-- SUPPLIED DATA follows --

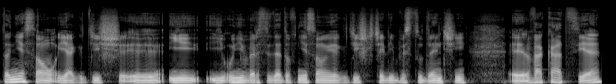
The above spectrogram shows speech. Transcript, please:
to nie są jak dziś y, i, uniwersytetów nie są jak dziś chcieliby studenci y, wakacje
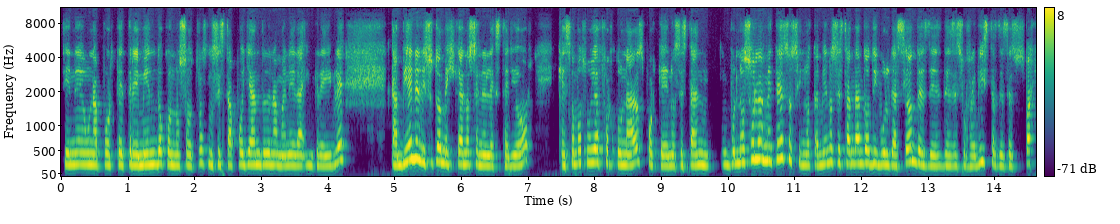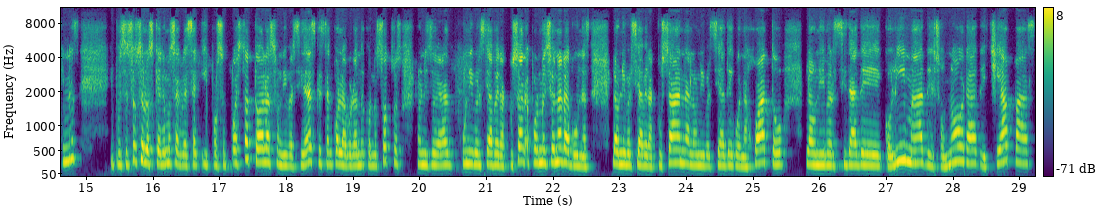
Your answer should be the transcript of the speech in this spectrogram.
tiene un aporte tremendo con nosotros, nos está apoyando de una manera increíble. También el Instituto de Mexicanos en el Exterior, que somos muy afortunados porque nos están, no solamente eso, sino también nos están dando divulgación desde, desde sus revistas, desde sus páginas, y pues eso se los queremos agradecer. Y por supuesto a todas las universidades que están colaborando con nosotros, la Universidad, Universidad Veracruzana, por mencionar algunas, la Universidad Veracruzana, la Universidad de Guanajuato, la Universidad de Colima, de Sonora, de Chiapas,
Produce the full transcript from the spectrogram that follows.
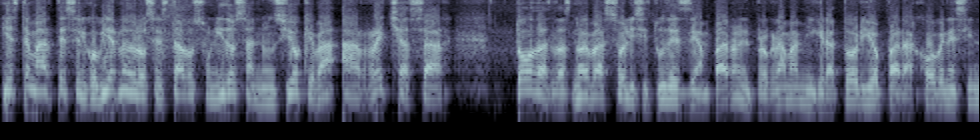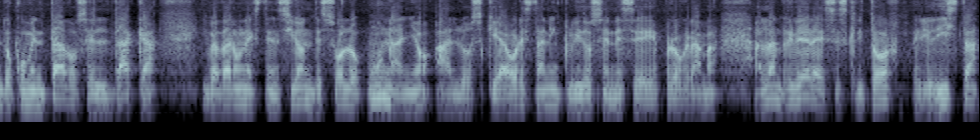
Y este martes el gobierno de los Estados Unidos anunció que va a rechazar todas las nuevas solicitudes de amparo en el programa migratorio para jóvenes indocumentados, el DACA, y va a dar una extensión de solo un año a los que ahora están incluidos en ese programa. Alan Rivera es escritor, periodista,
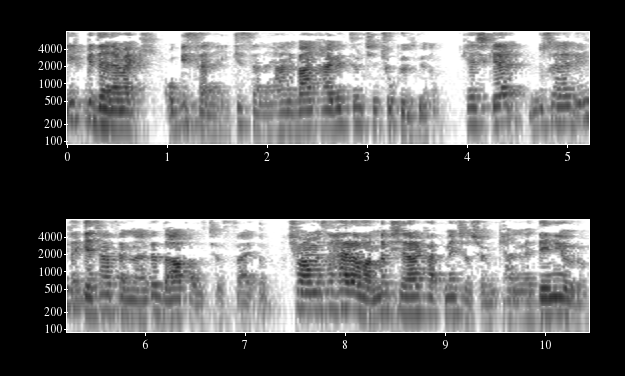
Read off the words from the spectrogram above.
İlk bir denemek. O bir sene, iki sene. Yani ben kaybettiğim için çok üzgünüm. Keşke bu sene değil de geçen senelerde daha fazla çalışsaydım. Şu an mesela her alanda bir şeyler katmaya çalışıyorum kendime. Deniyorum,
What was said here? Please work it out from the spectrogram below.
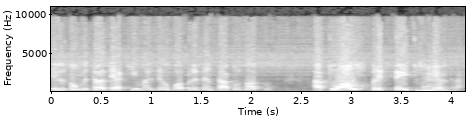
Eles vão me trazer aqui, mas eu vou apresentar para os nossos atuais prefeitos que É. entrar.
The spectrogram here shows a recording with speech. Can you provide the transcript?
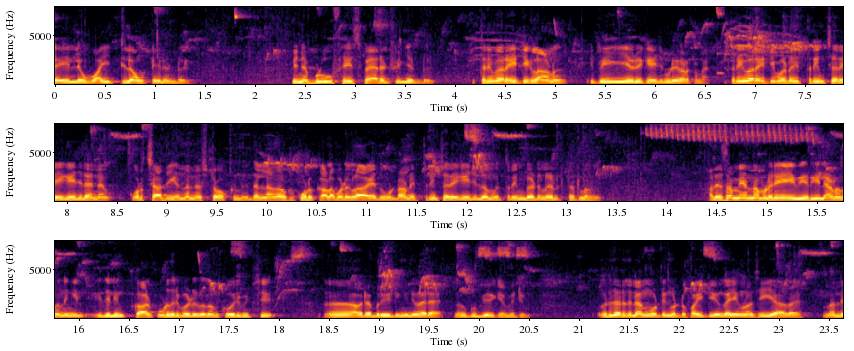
ടെയിൽ വൈറ്റ് ലോങ് ടെയിലുണ്ട് പിന്നെ ബ്ലൂ ഫേസ് പാരറ്റ് ഫിഞ്ച് ഉണ്ട്. ഇത്രയും വെറൈറ്റികളാണ് ഇപ്പോൾ ഈ ഒരു കേജിനുള്ളിൽ കിടക്കുന്നത്. ഇത്രയും വെറൈറ്റി ബേർഡ് ഇത്രയും ചെറിയ കേജിൽ തന്നെ കുറച്ചധികം തന്നെ സ്റ്റോക്ക് ഉണ്ട്. ഇതെല്ലാം നമുക്ക് കൊടുക്കാനുള്ള ബേർഡുകളായതുകൊണ്ടാണ് ഇത്രയും ചെറിയ കേജിൽ നമുക്ക് ഇത്രയും ബേർഡുകൾ എടുത്തിട്ടുള്ളത് അതേസമയം നമ്മളൊരു ഏവിയറിയിലാണെന്നുണ്ടെങ്കിൽ ഇതിലേക്കാൾ കൂടുതൽ ബേർഡുകൾ നമുക്ക് ഒരുമിച്ച് അവരുടെ ബ്രീഡിങ്ങിന് വരെ നമുക്ക് ഉപയോഗിക്കാൻ പറ്റും. ഒരു തരത്തിൽ അങ്ങോട്ടും ഇങ്ങോട്ടും ഫൈറ്റ് ചെയ്യും ചെയ്യാതെ നല്ല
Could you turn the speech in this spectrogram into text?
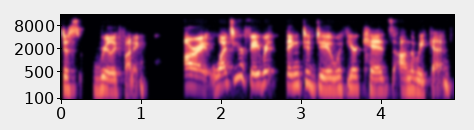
just really funny. All right. What's your favorite thing to do with your kids on the weekend?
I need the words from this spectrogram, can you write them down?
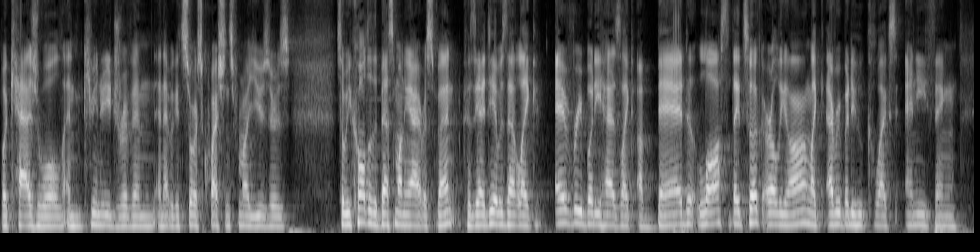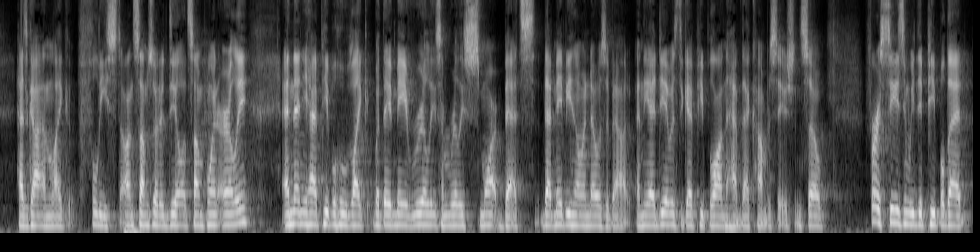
but casual and community driven, and that we could source questions from our users. So we called it the best money I ever spent because the idea was that like everybody has like a bad loss that they took early on. Like everybody who collects anything has gotten like fleeced on some sort of deal at some point early. And then you had people who like, but they made really some really smart bets that maybe no one knows about. And the idea was to get people on to have that conversation. So first season, we did people that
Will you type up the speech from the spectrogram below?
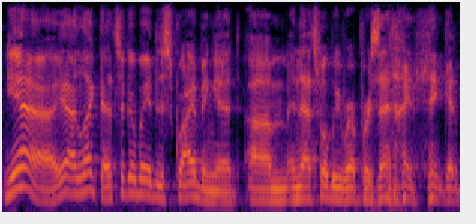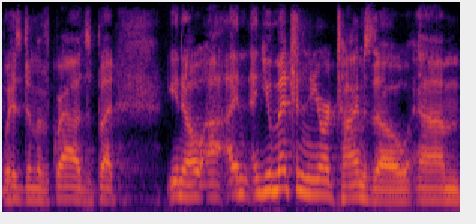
Yeah, yeah, I like that. It's a good way of describing it, um, and that's what we represent, I think, at Wisdom of Crowds. But you know, uh, and, and, you mentioned the New York Times, though. Um,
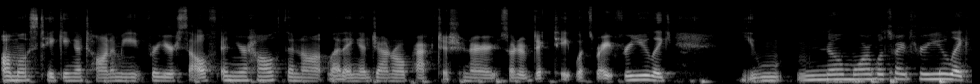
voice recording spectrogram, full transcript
almost taking autonomy for yourself and your health and not letting a general practitioner sort of dictate what's right for you. Like, you know more of what's right for you. Like,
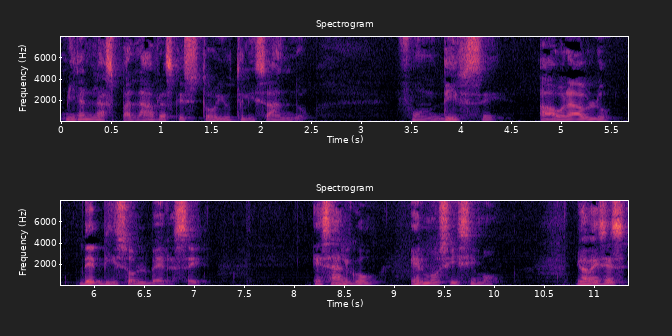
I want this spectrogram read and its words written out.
Miren las palabras que estoy utilizando. Fundirse, ahora hablo de disolverse. Es algo hermosísimo. Yo a veces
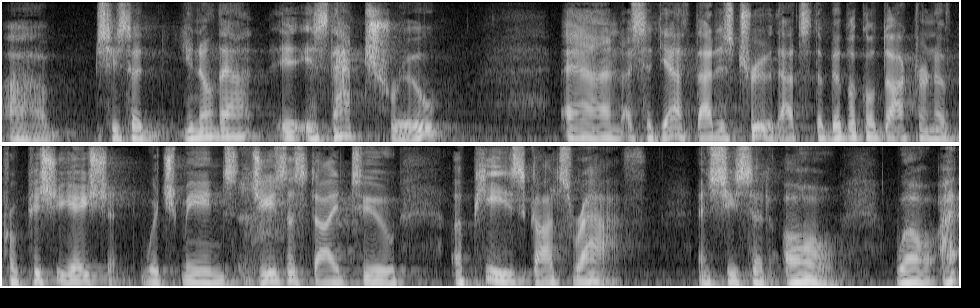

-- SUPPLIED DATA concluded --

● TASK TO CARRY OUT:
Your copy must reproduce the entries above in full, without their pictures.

● RESULT BELOW:
The above spectrogram shows speech. Transcript, please:
to nie są jak dziś y, i, uniwersytetów nie są jak dziś chcieliby studenci y, wakacje
Your answer should be the transcript of the speech in this spectrogram.
tiene un aporte tremendo con nosotros, nos está apoyando de una manera increíble. También el Instituto de Mexicanos en el Exterior, que somos muy afortunados porque nos están, no solamente eso, sino también nos están dando divulgación desde, desde sus revistas, desde sus páginas, y pues eso se los queremos agradecer. Y por supuesto a todas las universidades que están colaborando con nosotros, la Universidad, Universidad Veracruzana, por mencionar algunas, la Universidad Veracruzana, la Universidad de Guanajuato, la Universidad de Colima, de Sonora, de Chiapas,
Produce the full transcript from the spectrogram that follows.
Y este martes el gobierno de los Estados Unidos anunció que va a rechazar todas las nuevas solicitudes de amparo en el programa migratorio para jóvenes indocumentados, el DACA, y va a dar una extensión de solo un año a los que ahora están incluidos en ese programa. Alan Rivera es escritor, periodista,
Read off the words from the spectrogram above.
İlk bir denemek. O bir sene, iki sene. Yani ben kaybettiğim için çok üzgünüm. Keşke bu sene değil de geçen senelerde daha fazla çalışsaydım. Şu an mesela her alanda bir şeyler katmaya çalışıyorum kendime. Deniyorum,
What was said here? Please work it out from the spectrogram below.
Eles vão me trazer aqui, mas eu vou apresentar para os nossos atuais prefeitos que É. entrar.
The spectrogram here shows a recording with speech. Can you provide the transcript?
ടെയിൽ വൈറ്റ് ലോങ് ടെയിലുണ്ട് പിന്നെ ബ്ലൂ ഫേസ് പാരറ്റ് ഫിഞ്ച് ഉണ്ട്. ഇത്രയും വെറൈറ്റികളാണ് ഇപ്പോൾ ഈ ഒരു കേജിനുള്ളിൽ കിടക്കുന്നത്. ഇത്രയും വെറൈറ്റി ബേർഡ് ഇത്രയും ചെറിയ കേജിൽ തന്നെ കുറച്ചധികം തന്നെ സ്റ്റോക്ക് ഉണ്ട്. ഇതെല്ലാം നമുക്ക് കൊടുക്കാനുള്ള ബേർഡുകളായതുകൊണ്ടാണ് ഇത്രയും ചെറിയ കേജിൽ നമുക്ക് ഇത്രയും ബേർഡുകൾ എടുത്തിട്ടുള്ളത് അതേസമയം നമ്മളൊരു ഏവിയറിയിലാണെന്നുണ്ടെങ്കിൽ ഇതിലേക്കാൾ കൂടുതൽ ബേർഡുകൾ നമുക്ക് ഒരുമിച്ച് അവരുടെ ബ്രീഡിങ്ങിന് വരെ നമുക്ക് ഉപയോഗിക്കാൻ പറ്റും. ഒരു തരത്തിൽ അങ്ങോട്ടും ഇങ്ങോട്ടും ഫൈറ്റ് ചെയ്യും ചെയ്യാതെ നല്ല
Could you turn the speech in this spectrogram into text?
just really funny. All right. What's your favorite thing to do with your kids on the weekend?
I need the words from this spectrogram, can you write them down?
but casual and community driven, and that we could source questions from our users. So we called it the best money I ever spent because the idea was that like everybody has like a bad loss that they took early on. Like everybody who collects anything has gotten like fleeced on some sort of deal at some point early. And then you had people who like, but they made really some really smart bets that maybe no one knows about. And the idea was to get people on to have that conversation. So first season, we did people that
Will you type up the speech from the spectrogram below?
Yeah, yeah, I like that. It's a good way of describing it, um, and that's what we represent, I think, at Wisdom of Crowds. But you know, uh, and, and, you mentioned the New York Times, though. Um,
voice recording spectrogram, full transcript
almost taking autonomy for yourself and your health and not letting a general practitioner sort of dictate what's right for you. Like, you know more of what's right for you. Like,
I want this spectrogram read and its words written out.
Miren las palabras que estoy utilizando. Fundirse, ahora hablo de disolverse. Es algo hermosísimo. Yo a veces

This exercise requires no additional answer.